As we know, the furlough scheme is back and, whilst that is clearly good news for employers, it comes with the same warnings from the Revenue that came with the first scheme, namely for employers to make absolutely sure all claims are genuine. That message is especially important now that the Revenue's amnesty from the first furlough scheme is over - that ended last month on 20 October - and if there was any doubt the Revenue's determination to investigate and punish fraud then the recent conviction of Dominic Chappell for tax evasion serves as a salutary reminder that they have significant powers and will use them – Chappell was sentenced at Southwark Crown Court to six years in prison after being found guilty tax evasion on over £2million of income he received when the company he owned bought the high street chain BHS for £1 in 2015. Litigator Andrew Sackey comments on that case for Outlaw and says that prosecution was the result of HMRC's new, very focused, approach of building and pursuing cases against wealthy individuals and employers who break the law.

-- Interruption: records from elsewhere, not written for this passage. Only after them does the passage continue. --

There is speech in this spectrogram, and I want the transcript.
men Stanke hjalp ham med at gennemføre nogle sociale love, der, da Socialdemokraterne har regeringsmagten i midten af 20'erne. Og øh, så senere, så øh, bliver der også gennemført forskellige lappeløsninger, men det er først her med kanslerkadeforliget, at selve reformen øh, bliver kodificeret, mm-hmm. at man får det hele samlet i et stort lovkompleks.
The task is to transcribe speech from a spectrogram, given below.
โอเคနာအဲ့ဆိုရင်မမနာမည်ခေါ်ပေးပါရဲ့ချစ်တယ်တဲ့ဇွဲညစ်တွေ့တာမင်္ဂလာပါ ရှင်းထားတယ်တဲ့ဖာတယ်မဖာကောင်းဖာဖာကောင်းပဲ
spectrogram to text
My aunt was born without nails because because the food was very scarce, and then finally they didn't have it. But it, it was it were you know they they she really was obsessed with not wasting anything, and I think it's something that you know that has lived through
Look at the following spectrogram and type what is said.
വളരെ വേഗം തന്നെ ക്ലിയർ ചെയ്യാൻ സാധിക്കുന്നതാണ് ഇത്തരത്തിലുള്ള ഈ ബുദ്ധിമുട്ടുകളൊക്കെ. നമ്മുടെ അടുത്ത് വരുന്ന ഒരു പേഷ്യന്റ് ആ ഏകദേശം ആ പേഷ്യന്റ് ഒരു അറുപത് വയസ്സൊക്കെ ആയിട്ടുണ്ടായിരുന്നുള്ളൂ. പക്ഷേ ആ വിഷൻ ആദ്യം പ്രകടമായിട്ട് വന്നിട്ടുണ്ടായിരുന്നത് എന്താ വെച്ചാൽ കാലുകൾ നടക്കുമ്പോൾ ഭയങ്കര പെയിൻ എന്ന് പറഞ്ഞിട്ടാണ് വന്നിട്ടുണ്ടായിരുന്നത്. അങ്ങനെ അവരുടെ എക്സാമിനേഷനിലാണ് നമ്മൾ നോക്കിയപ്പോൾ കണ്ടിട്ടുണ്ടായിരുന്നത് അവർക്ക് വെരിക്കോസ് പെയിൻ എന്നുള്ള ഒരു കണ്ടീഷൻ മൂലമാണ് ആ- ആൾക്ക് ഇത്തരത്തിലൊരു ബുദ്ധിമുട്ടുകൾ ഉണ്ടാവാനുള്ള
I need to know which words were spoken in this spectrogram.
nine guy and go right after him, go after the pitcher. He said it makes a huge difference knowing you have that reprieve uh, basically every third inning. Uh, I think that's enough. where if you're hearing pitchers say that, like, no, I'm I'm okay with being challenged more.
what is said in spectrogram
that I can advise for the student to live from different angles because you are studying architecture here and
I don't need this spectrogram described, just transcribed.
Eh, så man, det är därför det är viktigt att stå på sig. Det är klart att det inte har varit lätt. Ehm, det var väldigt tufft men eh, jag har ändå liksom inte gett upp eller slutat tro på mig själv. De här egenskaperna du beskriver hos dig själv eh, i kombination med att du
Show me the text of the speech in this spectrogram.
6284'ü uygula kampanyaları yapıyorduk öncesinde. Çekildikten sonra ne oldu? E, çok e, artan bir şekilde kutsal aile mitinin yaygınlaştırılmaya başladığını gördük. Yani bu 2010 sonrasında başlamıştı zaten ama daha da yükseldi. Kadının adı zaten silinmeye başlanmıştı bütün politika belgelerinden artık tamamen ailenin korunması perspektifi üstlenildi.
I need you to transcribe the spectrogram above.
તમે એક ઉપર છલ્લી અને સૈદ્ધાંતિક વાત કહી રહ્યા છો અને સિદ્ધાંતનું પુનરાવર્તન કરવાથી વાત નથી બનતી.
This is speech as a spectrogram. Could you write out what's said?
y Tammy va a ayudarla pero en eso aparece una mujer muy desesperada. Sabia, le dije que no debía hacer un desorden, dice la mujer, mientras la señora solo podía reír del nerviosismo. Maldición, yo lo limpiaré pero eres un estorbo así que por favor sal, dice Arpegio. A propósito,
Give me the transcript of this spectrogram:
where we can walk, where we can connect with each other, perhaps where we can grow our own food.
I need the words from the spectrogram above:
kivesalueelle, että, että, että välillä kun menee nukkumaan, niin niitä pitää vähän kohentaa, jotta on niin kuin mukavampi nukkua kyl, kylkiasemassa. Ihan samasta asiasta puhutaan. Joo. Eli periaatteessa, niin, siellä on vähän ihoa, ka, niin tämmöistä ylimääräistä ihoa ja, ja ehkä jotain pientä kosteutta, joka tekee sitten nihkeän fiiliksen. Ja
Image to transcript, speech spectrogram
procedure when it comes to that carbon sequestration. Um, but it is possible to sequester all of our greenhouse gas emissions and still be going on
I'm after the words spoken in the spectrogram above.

He should know – he was responsible for the Revenue’s approach to targeting at organisations which fail to take reasonable measures to prevent corporate crime. Andrew makes the point that employers need to be able to point to those measures in the event Revenue come calling. So what does that mean for employers as far as the furlough scheme is concerned? What measures should employers be taking now the second furlough scheme is up and running? I phoned Andrew Sackey and put those questions to him:
Andrew Sackey: "Well I think the first thing to say is that furlough in all its guises has been an absolutely massive undertaking. At its height, over 1.2 million businesses were supported by it so there's a huge number of moving parts involved and when people engaged with furlough they had to comply with a variety of rules and they've complied, or they appear to have complied, with the core rule that you can't work whilst furloughed, pretty well, and people understand what that means and what that looks like. But there was another requirement, and that was you can't provide a service to your employer and that is a little bit more nebulous because that could include responding to emails, arranging meetings with people who are not furloughed, or doing other sort of promotional activities. The issue there is that if staff are doing this, even though they are well intentioned and well meaning, they are actually storing up a big compliance issue for their employers because it's not why they were working, it's the fact that they are working, and because so many people are working remotely the centre don't necessarily have visibility of what's going on and so the issue around due diligence is, certainly in terms of how it's expressed by HMRC, a growing acknowledgement that they anticipate that employers will be doing due diligence to make sure that their claims are properly formed and that means checking, to one extent or another, that your staff not only weren't working, but they also weren't providing a service to the employer. So the concept of due diligence, and you have to be mindful of course of data, privacy, etcetera, but it's a concept of checking, for example, whether your furloughed staff have been transmitting or receiving volumes of emails, and you don't need to look into, necessarily, the content of the emails because they may be personal, of course, they may be in respect of well-being, but you need to understand what the subject matter is. So there are different types of searches that you could format to begin to give you a first indicator either that everything is good, or that there might be some problems that you might need to look at a little bit more closely. The pace of this is quite important because if there have been problems, if there have been breaches, then HMRC has put out an amnesty. So you know that if you notify HMRC before the 20th of October, for example, you're not going to be liable to any other sanction or penalty. So the clock is really ticking to understand whether you've had an issue because you need to know you've had an issue before you can notify it. So that's the sort of thinking behind due diligence.”
A final point on this. Back in September, during the first furlough scheme, Andrew and his team produced a flyer setting out essential next steps to carry out before the Revenue's amnesty deadline, but, importantly, the references in that document to "work reviews" remains relevant. So this is the process by which you identify and monitor your employees and check that the requirements of the furlough scheme are being met. We are currently busy helping clients with those work reviews so please do get in tough if you would help with that.